The failure by the Church to consistently exhibit sympathy and compassion when dealing with victims and survivors of child sexual abuse coupled with a failure to provide practical and appropriate support has, according to IICSA, often compounded the trauma suffered by those who were abused by the clergy or those in positions of trust associated with the Church. In its report IICSA referred to the fact that Archbishop Justin Welby himself accepts that this failure is “profoundly and deeply shocking”.
IICSA found that on occasion excessive attention was often paid to the circumstances of the alleged perpetrator in comparison to the attention given to those who disclosed that they had been sexually abused. Sexual offending was minimised and public support was given to offending clergy regardless of the evidence that was to hand.
IICSA acknowledged that while the Church has made some improvements in how it protects children, there is still a distance to be travelled before it gains the trust of victims and survivors, which has not been assisted by the fact that actions taken to deal with past failure, like the 2009 Past Cases review were flawed and inadequate.
In its commentary on the Church in Wales IICSA noted that in recent times a number of clergy have been deposed from holy orders following convictions for sexual assaults on children, or for offences concerning indecent images of children, although no precise data are available. It observed that each parish should have a safeguarding officer. The findings of a Historic Case Review that was published in 2012 established the need to improve existing safeguarding policies in the Church in Wales and following a further review in 2016 a new safeguarding policy was adopted.
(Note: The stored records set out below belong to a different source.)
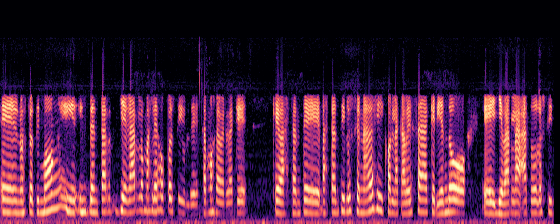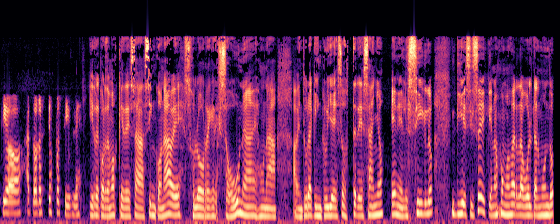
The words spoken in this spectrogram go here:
eh, nuestro timón e intentar llegar lo más lejos posible. Estamos la verdad que, que bastante, bastante ilusionadas y con la cabeza queriendo eh, llevarla a todos los sitios a todos los sitios posibles. Y recordemos que de esas cinco naves solo regresó una, es una aventura que incluye esos tres años en el siglo XVI, que no es como dar la vuelta al mundo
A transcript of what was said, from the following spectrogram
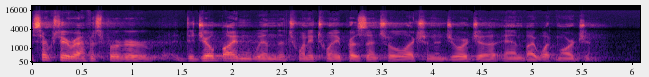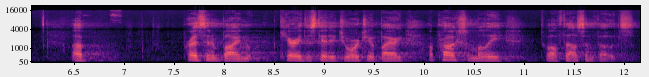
Secretary Raffensperger, did Joe Biden win the 2020 presidential election in Georgia, and by what margin? Uh, President Biden carried the state of Georgia by approximately 12,000 votes.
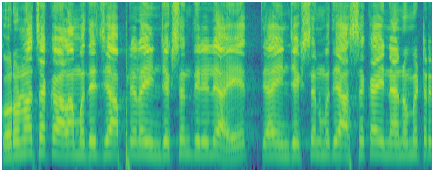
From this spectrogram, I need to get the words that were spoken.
कोरोनाच्या काळामध्ये जे आपल्याला इंजेक्शन दिलेले आहेत त्या इंजेक्शनमध्ये असे काही नॅनोमेटर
It was a finding of IICSA that to date the Church in Wales has never had an external audit of its safeguarding practices and so there has been no independent review of those practices.
As in the case of the Church of England IICSA is of the view that there is still room for improvement particularly in the area of record-keeping, which was found to be almost non-existent. IICSA said that the Provincial Safeguarding officers who operate in the Church in Wales lack the capacity to fulfil the wide range of tasks assigned to them and need additional support. The obligation to comply with advice from the Provincial Safeguarding Panel in Wales must be reinforced, and reviewed in terms of compliance. However, IICSA noted that since the public hearings have concluded, the Church in Wales has proposed to introduce a new disciplinary heading of “failure to comply with advice from the Provincial Safeguarding Panel without reasonable excuse” and it is hoped that this will encourage better adherence to safeguarding.
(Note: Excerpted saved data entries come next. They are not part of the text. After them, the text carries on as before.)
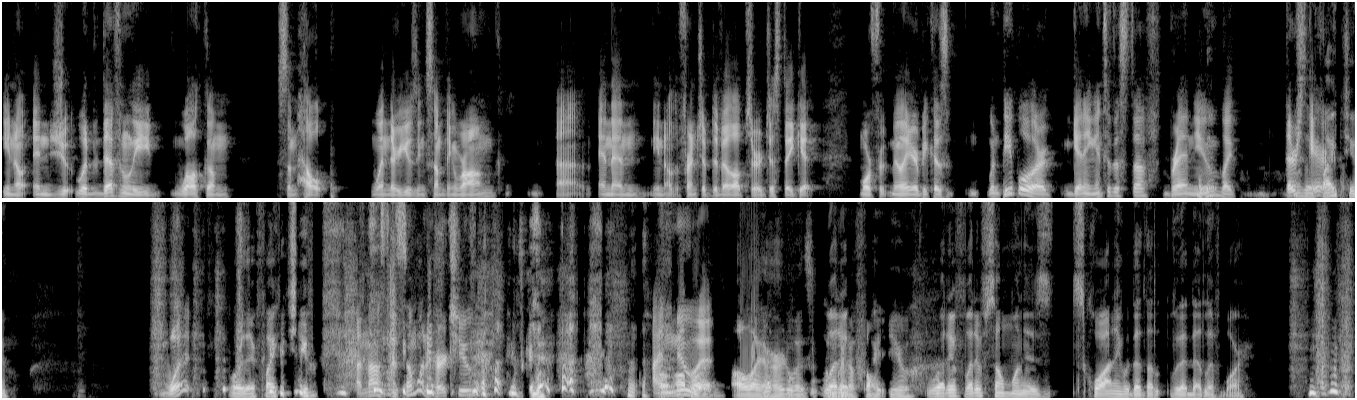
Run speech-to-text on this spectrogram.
you know, enjoy, would definitely welcome some help when they're using something wrong, uh, and then you know the friendship develops, or just they get more familiar because when people are getting into this stuff brand new, Well, they- like they're they scared. fight you, What? or they fight you. Anas, did someone hurt you? It's gonna- I knew all, it. All I heard was, What "I'm if- gonna fight you." What if what if someone is squatting with a with a deadlift bar?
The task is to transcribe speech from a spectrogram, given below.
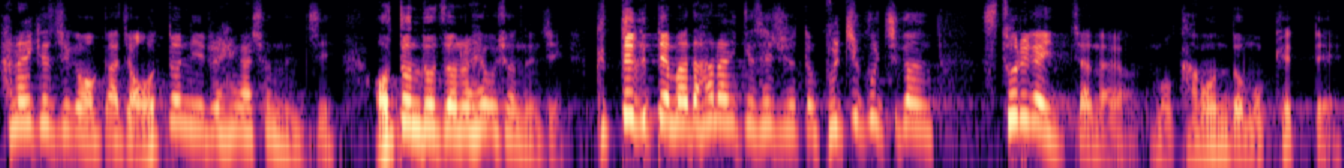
하나님께서 지금 까지 어떤 일을 행하셨는지, 어떤 도전을 해오셨는지, 그때그때마다 하나님께서 해주셨던 굵직굵직한 스토리가 있잖아요. 뭐 강원도 목회 때,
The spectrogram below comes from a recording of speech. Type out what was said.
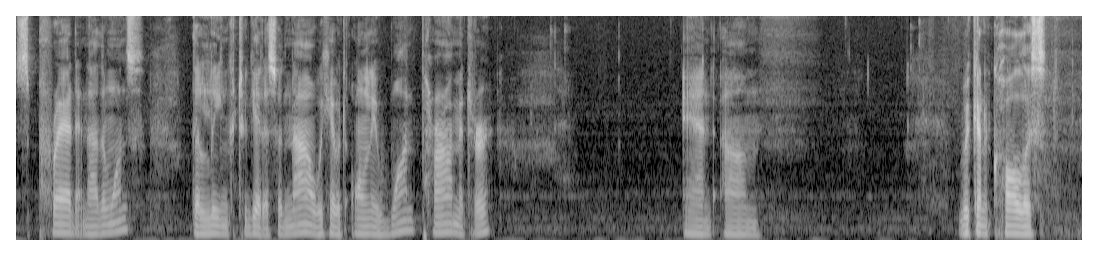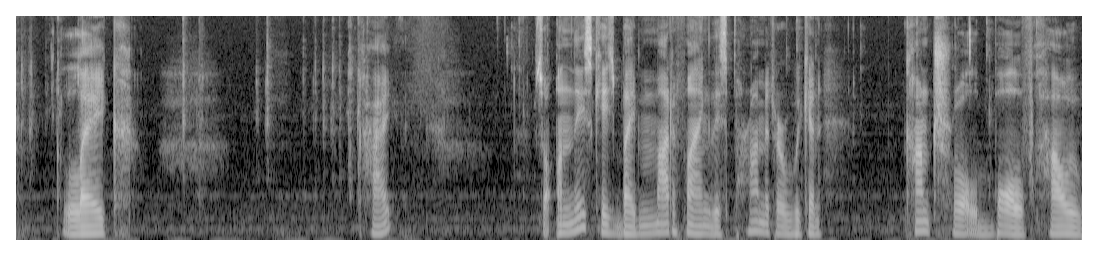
spread and other ones the link together. So now we have only one parameter and um, we can call this lake height. So on this case by modifying this parameter we can control both how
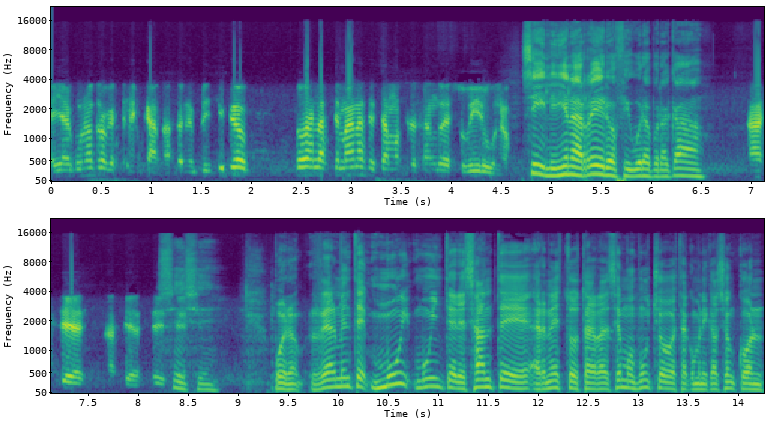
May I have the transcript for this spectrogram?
hay algún otro que se me escapa, pero en principio todas las semanas estamos tratando de subir uno. Sí, Liliana Herrero figura por acá. Así es, así es, sí. sí. sí. Bueno, realmente muy, muy interesante, Ernesto. Te agradecemos mucho esta comunicación con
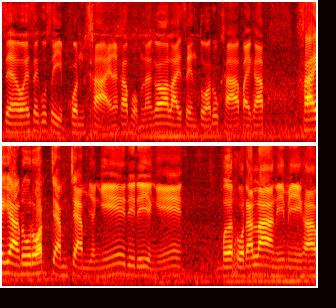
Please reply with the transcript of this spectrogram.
เซลล์เอ็กซ์คูซีฟคนขายนะครับผมแล้วก็ลายเซ็นตัวลูกค้าไปครับ ใครอยากดูรถแจ่มๆ อย่างนี้ดีๆ อย่างนี้ เบอร์โทรด้านล่างนี้มีครับ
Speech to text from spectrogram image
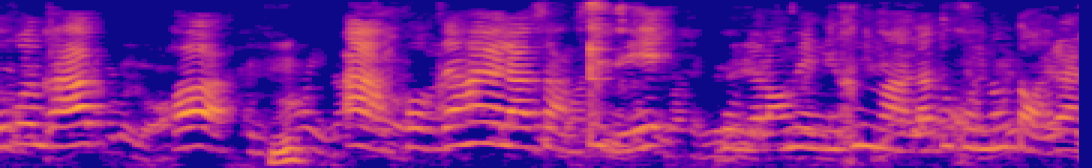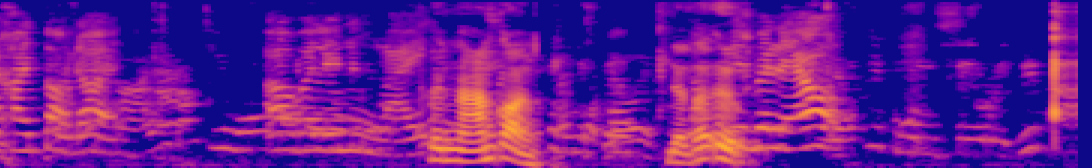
ทุกคนครับเขาเลยเหรอพ่อหืมอะผมจะให้เวลาสามสิบวิผมจะร้องเพลงนี้ขึ้นมา แล้วทุกคนต้องต่อให้ได้ใครต่อได้ เอาไปเลยหนึ่งไลค์กินน้ำก่อน เดี๋ยวก็อึก กินไปแล้วที่ คุณสิริวิภา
IICSA’s report on the Anglican Church set out eight recommendations addressed to both the Church of England and the Church in Wales, including a recommendation that both Churches fund mandatory support for victims and survivors that takes into account their needs throughout their life.
The findings and recommendations of this report are mirrored in the IICSA report published on 10 November 2020 following its investigations into the Catholic Church in England and Wales. In its report on the Catholic Church IICSA found that the Catholic Church had prioritised its reputation over the welfare of vulnerable children for decades.
In a series of blogs over the coming week we will compare and contrast IICSA’s treatment of common themes in both reports and comment on the final conclusion and recommendations made by IICSA in respect of both the Anglican and Catholic Church in England and Wales.